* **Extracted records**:
■ ■ ■ ■ ■ ■ ■
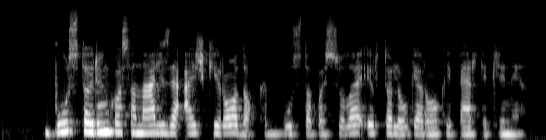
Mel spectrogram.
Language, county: Lithuanian, Vilnius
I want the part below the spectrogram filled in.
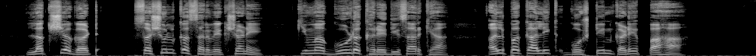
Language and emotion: Marathi, neutral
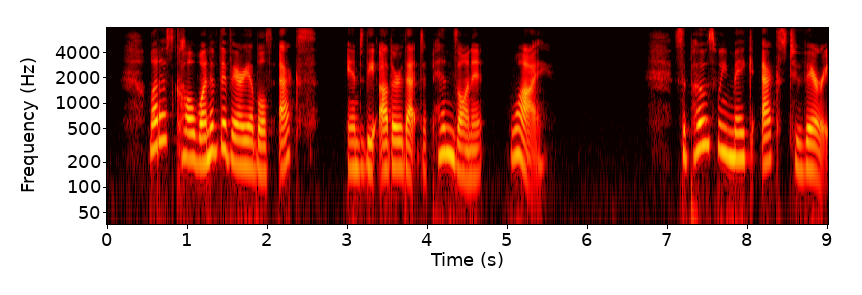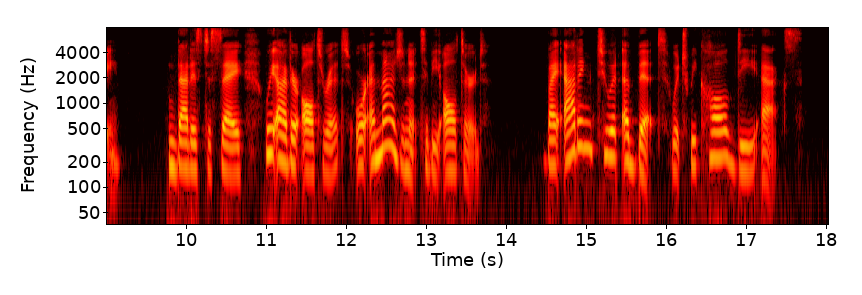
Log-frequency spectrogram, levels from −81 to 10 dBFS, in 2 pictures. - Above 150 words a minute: No, average, 145 wpm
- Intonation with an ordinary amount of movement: No, wide, 6.3 semitones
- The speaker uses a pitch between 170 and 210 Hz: Yes, medium, 185 Hz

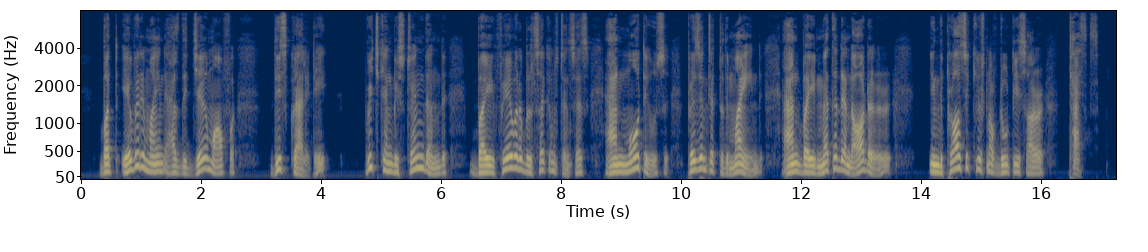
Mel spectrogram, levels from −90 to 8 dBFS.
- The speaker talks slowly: Yes, slow, 120 wpm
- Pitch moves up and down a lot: Yes, wide, 5.8 semitones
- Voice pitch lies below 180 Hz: Yes, low, 135 Hz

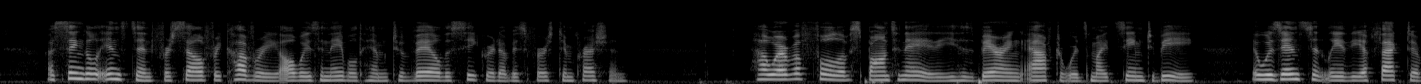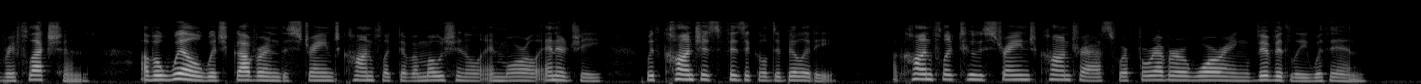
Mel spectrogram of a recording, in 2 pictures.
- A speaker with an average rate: No, slow, 130 wpm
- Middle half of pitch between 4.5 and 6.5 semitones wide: No, average, 3.0 semitones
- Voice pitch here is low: No, high, 190 Hz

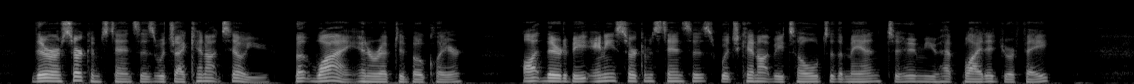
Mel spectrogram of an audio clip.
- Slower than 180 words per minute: Yes, average, 170 wpm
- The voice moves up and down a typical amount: Yes, average, 3.0 semitones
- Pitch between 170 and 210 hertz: No, low, 135 Hz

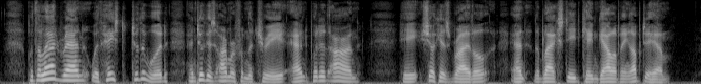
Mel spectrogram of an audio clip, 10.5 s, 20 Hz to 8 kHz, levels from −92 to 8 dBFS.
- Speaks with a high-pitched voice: No, low, 130 Hz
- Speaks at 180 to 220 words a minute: Yes, average, 190 wpm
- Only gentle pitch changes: No, average, 4.6 semitones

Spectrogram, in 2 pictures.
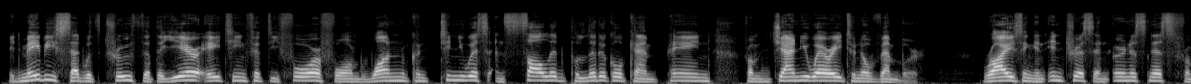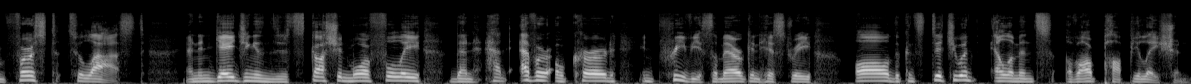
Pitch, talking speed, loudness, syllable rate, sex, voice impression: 150 Hz, 135 wpm, -20 LUFS, 4.5 syllables/s, male, masculine, adult-like, tensed, powerful, slightly hard, clear, raspy, cool, friendly, lively, slightly strict, slightly intense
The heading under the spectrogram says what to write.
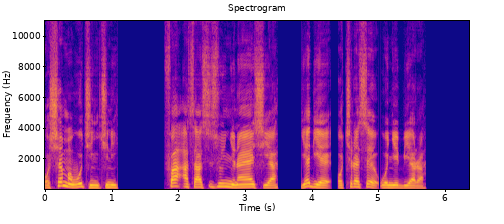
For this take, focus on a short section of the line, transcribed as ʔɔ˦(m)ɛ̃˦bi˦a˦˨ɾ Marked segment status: incorrect: ɲ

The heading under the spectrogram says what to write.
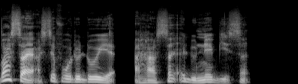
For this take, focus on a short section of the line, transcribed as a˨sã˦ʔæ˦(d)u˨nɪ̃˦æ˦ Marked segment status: correct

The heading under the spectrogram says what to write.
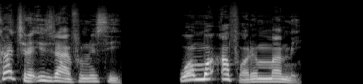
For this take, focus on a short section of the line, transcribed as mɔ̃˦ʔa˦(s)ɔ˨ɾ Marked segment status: incorrect: f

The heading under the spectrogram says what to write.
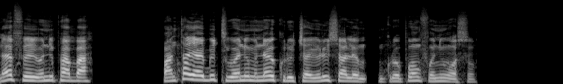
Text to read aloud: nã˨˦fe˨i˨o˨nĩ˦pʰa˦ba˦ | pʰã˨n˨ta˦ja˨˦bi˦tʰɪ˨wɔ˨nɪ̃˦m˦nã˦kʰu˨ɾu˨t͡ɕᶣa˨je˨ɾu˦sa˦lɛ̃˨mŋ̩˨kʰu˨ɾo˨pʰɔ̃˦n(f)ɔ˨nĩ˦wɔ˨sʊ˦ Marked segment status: correct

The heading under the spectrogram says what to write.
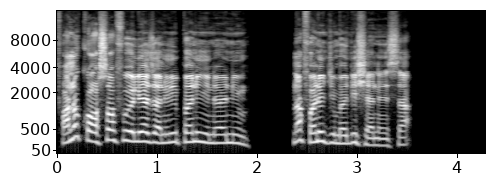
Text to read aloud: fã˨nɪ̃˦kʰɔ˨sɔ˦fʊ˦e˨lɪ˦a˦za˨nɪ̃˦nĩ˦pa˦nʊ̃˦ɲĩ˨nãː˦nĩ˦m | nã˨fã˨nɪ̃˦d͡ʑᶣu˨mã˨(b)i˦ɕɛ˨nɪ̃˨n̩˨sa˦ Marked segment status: incorrect: d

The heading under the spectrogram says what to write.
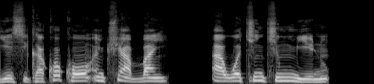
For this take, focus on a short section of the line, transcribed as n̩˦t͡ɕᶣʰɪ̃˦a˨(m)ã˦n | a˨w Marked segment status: incorrect: b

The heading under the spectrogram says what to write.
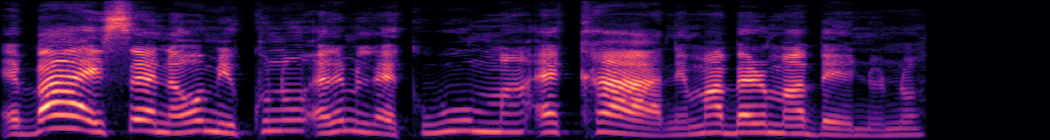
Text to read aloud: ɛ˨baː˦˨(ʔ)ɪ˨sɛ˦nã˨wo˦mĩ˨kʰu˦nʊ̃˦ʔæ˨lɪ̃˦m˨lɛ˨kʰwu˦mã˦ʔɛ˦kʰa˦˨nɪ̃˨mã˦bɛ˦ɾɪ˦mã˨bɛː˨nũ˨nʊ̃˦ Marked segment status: incorrect: none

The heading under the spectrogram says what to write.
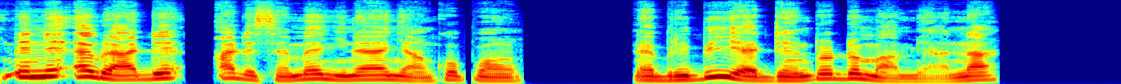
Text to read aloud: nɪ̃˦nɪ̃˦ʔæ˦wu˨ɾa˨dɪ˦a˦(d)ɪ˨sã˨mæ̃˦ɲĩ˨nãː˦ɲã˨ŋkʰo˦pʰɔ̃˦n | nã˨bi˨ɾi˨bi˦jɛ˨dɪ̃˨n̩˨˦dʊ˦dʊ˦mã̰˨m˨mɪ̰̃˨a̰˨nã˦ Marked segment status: correct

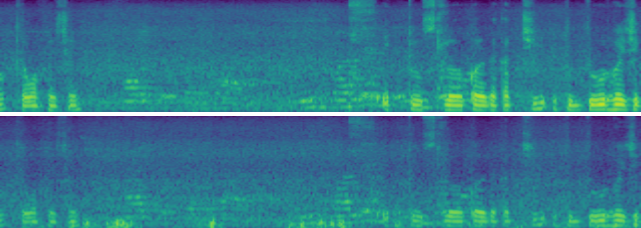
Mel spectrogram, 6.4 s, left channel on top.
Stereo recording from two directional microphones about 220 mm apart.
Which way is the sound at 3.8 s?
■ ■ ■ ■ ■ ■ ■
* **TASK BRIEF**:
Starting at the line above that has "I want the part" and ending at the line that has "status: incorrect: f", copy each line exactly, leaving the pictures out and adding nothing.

* **FINISHED EXERCISE**:
I want the part below the spectrogram filled in.
Language and emotion: Marathi, neutral
Log-frequency spectrogram, levels from −81 to 10 dBFS, in 2 pictures. - Above 150 words a minute: No, average, 145 wpm
- Intonation with an ordinary amount of movement: No, wide, 6.3 semitones
- The speaker uses a pitch between 170 and 210 Hz: Yes, medium, 185 Hz

Mel spectrogram, levels from −90 to 8 dBFS.
- The speaker talks slowly: Yes, slow, 120 wpm
- Pitch moves up and down a lot: Yes, wide, 5.8 semitones
- Voice pitch lies below 180 Hz: Yes, low, 135 Hz

Mel spectrogram of a recording, in 2 pictures.
- A speaker with an average rate: No, slow, 130 wpm
- Middle half of pitch between 4.5 and 6.5 semitones wide: No, average, 3.0 semitones
- Voice pitch here is low: No, high, 190 Hz

Mel spectrogram of an audio clip.
- Slower than 180 words per minute: Yes, average, 170 wpm
- The voice moves up and down a typical amount: Yes, average, 3.0 semitones
- Pitch between 170 and 210 hertz: No, low, 135 Hz

Mel spectrogram of an audio clip, 10.5 s, 20 Hz to 8 kHz, levels from −92 to 8 dBFS.
- Speaks with a high-pitched voice: No, low, 130 Hz
- Speaks at 180 to 220 words a minute: Yes, average, 190 wpm
- Only gentle pitch changes: No, average, 4.6 semitones

Spectrogram, in 2 pictures.
Pitch, talking speed, loudness, syllable rate, sex, voice impression: 150 Hz, 135 wpm, -20 LUFS, 4.5 syllables/s, male, masculine, adult-like, tensed, powerful, slightly hard, clear, raspy, cool, friendly, lively, slightly strict, slightly intense
The heading under the spectrogram says what to write.
For this take, focus on a short section of the line, transcribed as ʔɔ˦(m)ɛ̃˦bi˦a˦˨ɾ Marked segment status: incorrect: ɲ

The heading under the spectrogram says what to write.
For this take, focus on a short section of the line, transcribed as a˨sã˦ʔæ˦(d)u˨nɪ̃˦æ˦ Marked segment status: correct

The heading under the spectrogram says what to write.
For this take, focus on a short section of the line, transcribed as mɔ̃˦ʔa˦(s)ɔ˨ɾ Marked segment status: incorrect: f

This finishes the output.